Samsung UE40B7000 40in LCD TV
Skinny screen, but ample vision
Review Flatscreen TVs with LED backlighting offer more vivid colours, darker blacks and greater contrast than regular LCD screens. And there’s a slimness dividend, too, as edge-mounted LED backlights take up less space than conventional LCD bulbs. A case in point is Samsung’s UE40B7000, a 40in 1080p HDTV that’s only 30mm deep.
Indubitably, a flatscreen TV: Samsung's UE40B7000
We’ve noted before that a slim TV shouldn’t make much difference – after all, if you’re sitting front and centre you won’t even see it. Even so, it makes an LCD TV look pretty striking at glance from an angle, and it looks especially neat if you wall-mount the set.
Samsung is particularly good at making its sets stand out, on this model the bezel is clear at the edge and rose red behind. The stand has a thick transparent tube neck that connects to the black-and-clear glass stand, both of which are visually agreeable. Of course, you’ll be paying more attention to the TV when it’s on, but even so, it’s a good start.

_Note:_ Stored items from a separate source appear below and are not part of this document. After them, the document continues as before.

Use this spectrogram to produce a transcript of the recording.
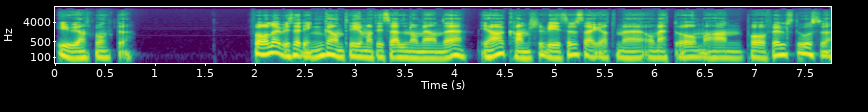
i utgangspunktet. Foreløpig er det ingen garanti om at de selger noe mer enn det. Ja, kanskje viser det seg at vi om et år må ha en påfyllsdose,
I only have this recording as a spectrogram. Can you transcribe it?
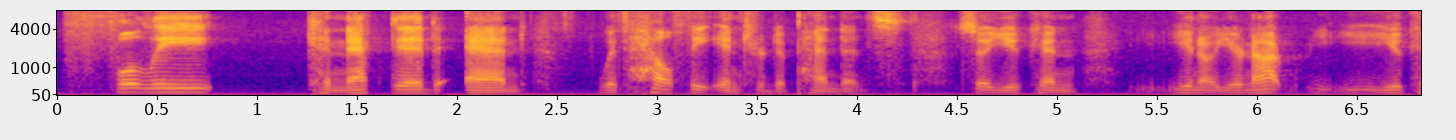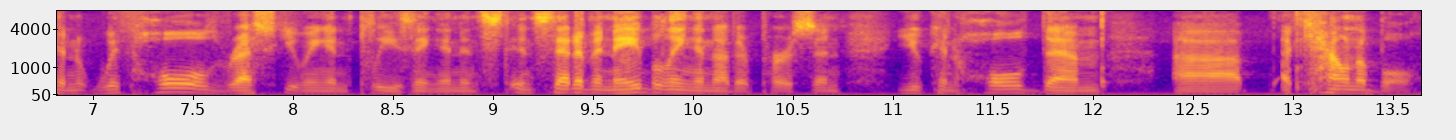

To preserve its sleekness, a super-slim TV, is unlikely to have room for a Scart connector, Component or Composite inputs, which is the case here. Instead, there’s a slim, one-socket solution for each and an adaptor supplied. Not perfect, but it’ll do, and is certainly a more elegant option than the external connections box favoured by some slim TV makers. And the set makes up for this with four edge-mounted HDMI connectors, two USB sockets alongside the aerial, common interface and other slots.
Additional connections include a port, which connects either to a computer or the Internet – so you can tune in to YouTube and more on your TV. The range of services you can connect to in this walled garden is limited, and it’s a shame Samsung’s WIS09ABGN wireless USB connector option isn’t included as standard or, even better, built in, as the addition of an Ethernet cable to the router won’t suit all living rooms, especially if your TV is wall-mounted. Even so, it’s still a neat way to add to what you can watch on your TV. Setup was straightforward, though neither painless nor quick, mind.
LED backlighting allows for a slimline design
Once you’re up and running, though, a press of the dedicated Internet key on the remote displays Yahoo! News, Flickr, Weather, Stocks and more. YouTube took an age to load, which was boring, but the simpler widgets were quick and simple in use. The usefulness of this convergent technology still isn’t clear, though.
ok how about some real movies being tested?
head over to AV forums for a full run down of the movies worth showing off
test in a dark room?
test using devices that show how accurate the colours are?
come on really start to plug these LED screens so we can get the prices down!!
Even Luddites that go into a TV Shop can see there's something special with the Samsung LCD Sets. Everyone is just drawn to them.
The only minor gripe with me is the frosting; offer it in blue or ice white, and I'm not sure I could resist any more....
For info, I have had this set plugged into an energy meter, one that sits in line with the TV, and in general usage (volume on, normal TV programmes & HD) it seems to consume about 110 watts. Less (about 90 watts) in dark scenes, and more (upto 120 watts) on super bright scenes.
Not bad power consuption then, about 15p per hour in terms of costs.
Use of Use?
Samsung's Electronic Program Guide is about the most awful in existence. Unless you plan to override it with a Sky or Virgin box, then don't touch a Samsung with a bargepole.